Economic Impact Payments given to deceased or otherwise ineligible recipients previously listed must be returned to the IRS. For payments received by joint filers where only one spouse is deceased or ineligible, only the portion of the payment made for the ineligible spouse must be returned ($1,200 unless the AGI exceeds $150,000). Ineligible recipients of the payments, or those who received payment on behalf of an ineligible or deceased recipient, should follow the IRS repayment instructions to return the payments.

If the payment was a paper check:
1. Write “Void” on the endorsement section on the back of the check.
2. Mail the voided Treasury check immediately to the appropriate IRS location.
3. Do not staple, bend, or paper clip the check.
4. Include a note stating the reason for returning the check.

If the payment was a paper check and you have cashed it, or if the payment was a direct deposit:
1. Submit a personal check, money order, etc., immediately to the appropriate IRS location.
2. Write on the check/money order made payable to “U.S. Treasury” and write “2020EIP,” and the taxpayer identification number (Social Security number, or individual taxpayer identification number) of the recipient of the check.
3. Include a brief explanation of the reason for returning the payment.

Appropriate IRS mailing addresses can be found in the IRS repayment instructions located on the Economic Impact Payment Information Center.

If you feel you have received funds for an ineligible individual but are unsure how to proceed, contact your William Vaughan Company advisor and they can guide you through the appropriate process for your given circumstance.

Categories: Other Resources


IRS Denies Tax Deductions for Expenses Related to Payroll Protection Program Loan Forgiveness

May 11, 2020

What happened?
On April 30, 2020, the IRS released Notice 2020-32 (the Notice) answering a major tax question involving the Paycheck Protection Program (PPP). It ruled that any deductible expenses that result in forgiveness of a PPP loan will not be deductible in computing the taxpayer’s income.

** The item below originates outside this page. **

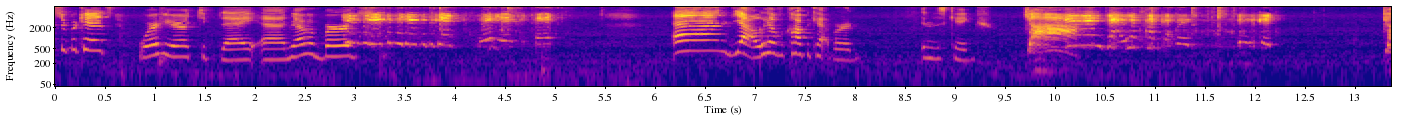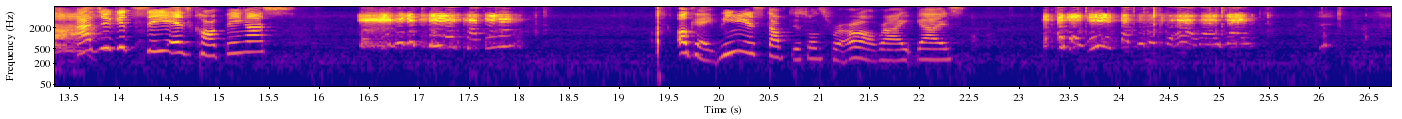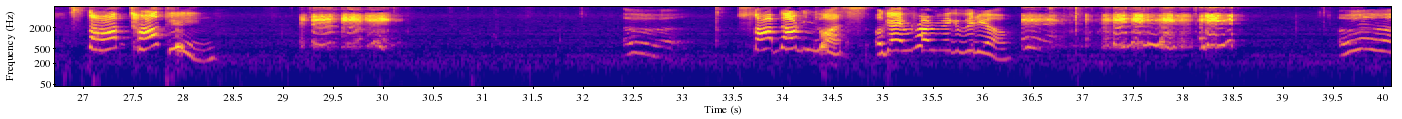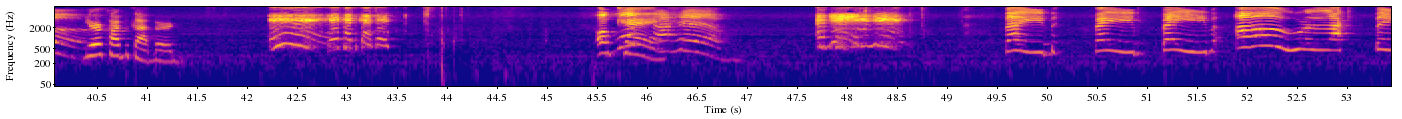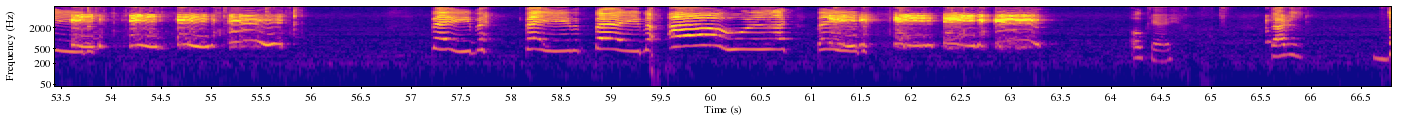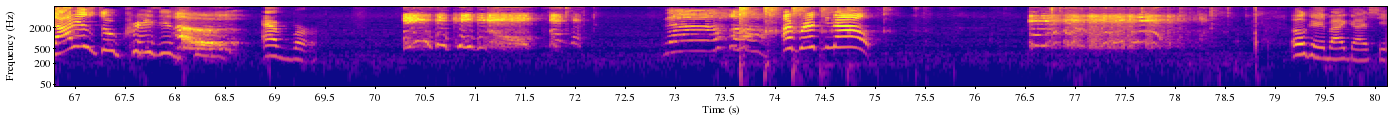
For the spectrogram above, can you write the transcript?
Super Kids. We're here today and we have a bird. And yeah, we have a copycat bird in this cage. As you can see, it's copying us. Okay, we need to stop this once for all, right, guys? Stop talking! Talking to us! Okay, we're trying to make a video. You're a copycat bird. Okay. That is that is the craziest bird ever. I'm breaking out. Okay, bye guys. See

This conclusion contradicts the language in the CARES Act (the Act) under Section 1106(i) which states the cancellation of indebtedness of a PPP loan, under the provisions of Section 1106(b), “shall be excluded from gross income” in computing the taxpayer’s taxable income.

The IRS points out in the Notice that while the Act provides that PPP loan forgiveness is not taxable income, no provisions of the Act address the ability to deduct eligible expenses paid from such loan proceeds.

What’s Next?
Stay tuned! It is unlikely the end of this controversy. First, it is possible a taxpayer may decide to challenge this position in court. Whether they would or would not prevail is open to question, and the other big problem is being able to afford the litigation. The more likely scenario is that Congress would reverse the notice by simply enacting an amendment in the next Coronavirus bill (if there is one) to make clear expenses used to justify PPP loan forgiveness are deductible, regardless of any provision by the IRS.

Visit the WVC COVID-19 Resource Center for more insights by clicking here.

Categories: Other Resources, Tax Compliance, Tax Planning